* _PROBLEM TO WORK ON_:
Would you give the entries again word for word, with no pictures in the copy?

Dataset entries
+ + + + +

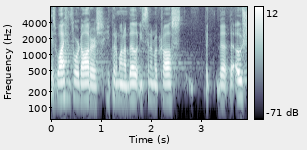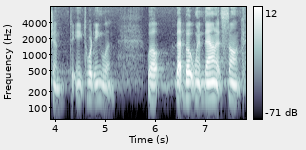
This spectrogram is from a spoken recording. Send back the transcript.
his wife and four daughters, he put them on a boat and he sent them across the, the, the ocean to, toward England. Well, that boat went down, it sunk.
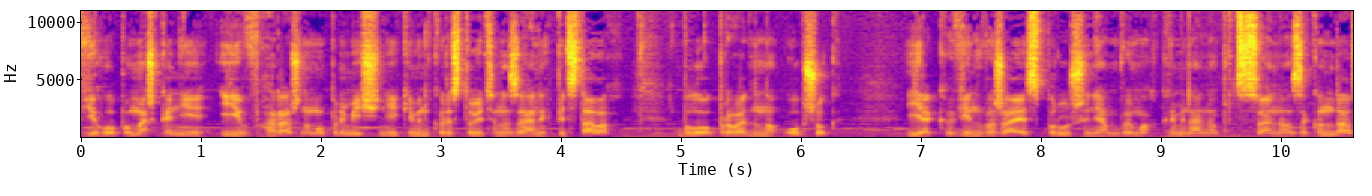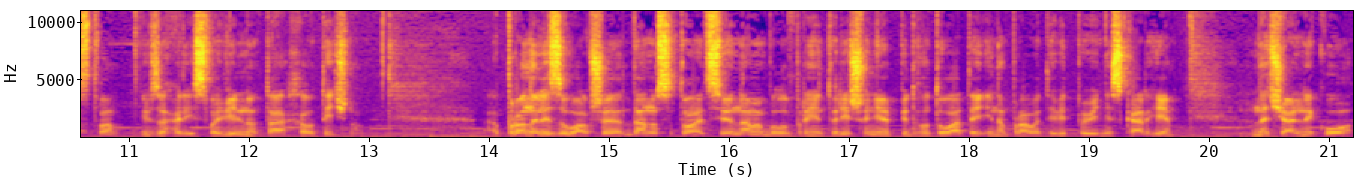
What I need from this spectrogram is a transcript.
в його помешканні і в гаражному приміщенні, яким він користується на загальних підставах, було проведено обшук, як він вважає, з порушенням вимог кримінального процесуального законодавства і взагалі свавільно та хаотично. Проаналізувавши дану ситуацію, нами було прийнято рішення підготувати і направити відповідні скарги начальнику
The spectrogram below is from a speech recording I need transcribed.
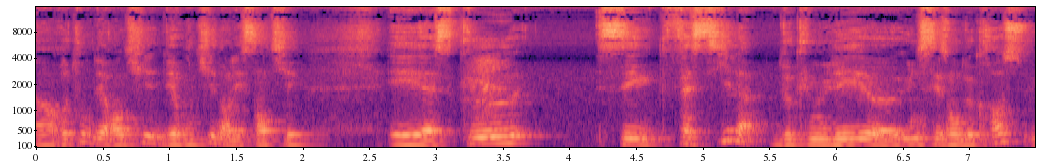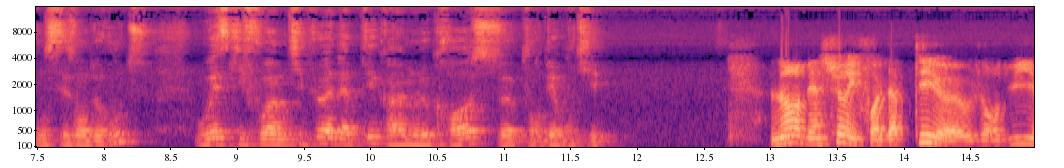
un retour des routiers, dans les sentiers? Et est-ce que c'est facile de cumuler euh, une saison de cross, une saison de route, ou est-ce qu'il faut un petit peu adapter quand même le cross euh, pour des routiers? Non, bien sûr, il faut adapter. Euh, aujourd'hui,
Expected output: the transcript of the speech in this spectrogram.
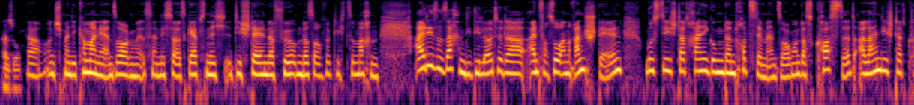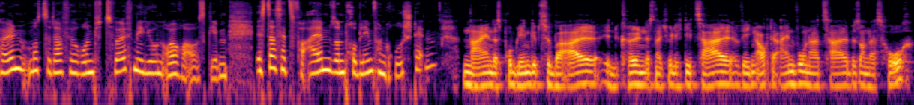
Also ja, und ich meine, die kann man ja entsorgen. Ist ja nicht so, als gäbe es nicht die Stellen dafür, um das auch wirklich zu machen. All diese Sachen, die die Leute da einfach so an Rand stellen, muss die Stadtreinigung dann trotzdem entsorgen. Und das kostet. Allein die Stadt Köln musste dafür rund 12 Millionen Euro ausgeben. Ist das jetzt vor allem so ein Problem von Großstädten? Nein, das Problem gibt es überall. In Köln ist natürlich die Zahl wegen auch der Einwohnerzahl besonders hoch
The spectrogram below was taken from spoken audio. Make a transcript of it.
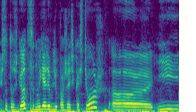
что-то жгется. Но я люблю пожечь костер э, и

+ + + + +

* _THE ANSWER_:
This spectrogram is from a spoken recording. Send back the transcript.
his wife and four daughters, he put them on a boat and he sent them across the, the, the ocean to, toward England. Well, that boat went down, it sunk.
What I need from this spectrogram is a transcript.
в його помешканні і в гаражному приміщенні, яким він користується на загальних підставах, було проведено обшук, як він вважає, з порушенням вимог кримінального процесуального законодавства і взагалі свавільно та хаотично. Проаналізувавши дану ситуацію, нами було прийнято рішення підготувати і направити відповідні скарги начальнику
The spectrogram below is from a speech recording I need transcribed.
un retour des routiers, dans les sentiers? Et est-ce que c'est facile de cumuler euh, une saison de cross, une saison de route, ou est-ce qu'il faut un petit peu adapter quand même le cross euh, pour des routiers? Non, bien sûr, il faut adapter. Euh, aujourd'hui,
Expected output: the transcript of the speech in this spectrogram.
Also ja, und ich meine, die kann man ja entsorgen. Ist ja nicht so, als gäbe es nicht die Stellen dafür, um das auch wirklich zu machen. All diese Sachen, die die Leute da einfach so an Rand stellen, muss die Stadtreinigung dann trotzdem entsorgen. Und das kostet. Allein die Stadt Köln musste dafür rund 12 Millionen Euro ausgeben. Ist das jetzt vor allem so ein Problem von Großstädten? Nein, das Problem gibt es überall. In Köln ist natürlich die Zahl wegen auch der Einwohnerzahl besonders hoch
The spectrogram below was taken from spoken audio. Make a transcript of it.
что-то жгется. Но я люблю пожечь костер э, и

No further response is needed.